eThekwini Municipality launches carbon inventory

Submitted by: Amanda Botes, Thursday, November 10, 2011

eThekwini Municipality launched its Carbon Inventory for the 2010 year at a public event on the 9th of November 2011. The inventory revealed that over 27 million tCO2e was produced by the eThekwini Municipality as a whole in 2010, and that 4% of these emissions comes from the municipality itself. The inventory details that the highest emitters in eThekwini are from the transport and industry sectors, and the highest source of emissions is from the generation of electricity.

The 2010 eThekwini Carbon Inventory was compiled using standard methodology for cities developed by ICLEI (Local Governments for Sustainability) to allow for comparison of inventories between cities. The approach divides the inventory into two sub-inventories; a government inventory, and, a broader community inventory. Scope 1, 2 and 3 emissions have been included in the inventory. The 2010 inventory will be used as a baseline, and inventories for the city will be now be compiled annually.

The compilation of a baseline Carbon Inventory by eThekwini highlights the areas of highest emissions and will assist with the development of targeted reduction strategies and feed in to a climate change strategy that is being planned for the city in 2012.

The eThekwini Municipality asked that all sectors start to think of ways to reduce their emissions so that eThekwini’s emissions can be reduced.  At a national level the South African government has committed to reducing carbon emissions growth to 34% below current expected levels by 2020 and this requires all South African citizens and businesses to reduce their emissions.

What can an organisation do to help reduce a city’s emissions?

First off, by compiling a Carbon Inventory, an organisation can become aware of the amount of emissions that they are producing and from which areas they are being produced. This will help to target specific reduction strategies in the correct areas.

Secondly, responsibility for conducting a Carbon Inventory should be assigned to staff members so that it remains a priority for the organisation in the future. Top management should be involved in the process to ensure buy-in.

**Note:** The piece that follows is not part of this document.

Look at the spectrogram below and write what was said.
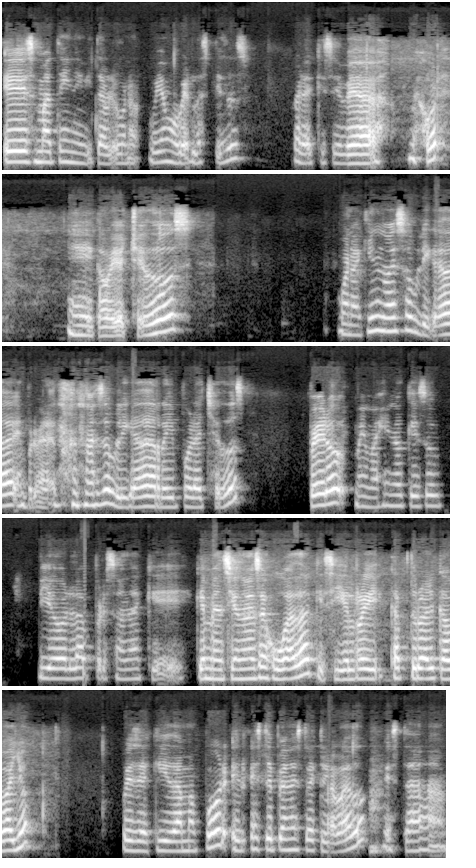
es mate inevitable. Bueno, voy a mover las piezas para que se vea mejor. Eh, caballo H2. Bueno, aquí no es obligada, en primera, no es obligada rey por H2, pero me imagino que eso vio la persona que, mencionó esa jugada, que si el rey capturó al caballo, pues aquí dama por, este peón está clavado, está,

Thirdly, once an inventory is produced a set of reduction strategies, with targets should be prepared so that emissions can be reduced.

And, lastly, annual monitoring and evaluation of the targets set must not be neglected.

Amanda Botes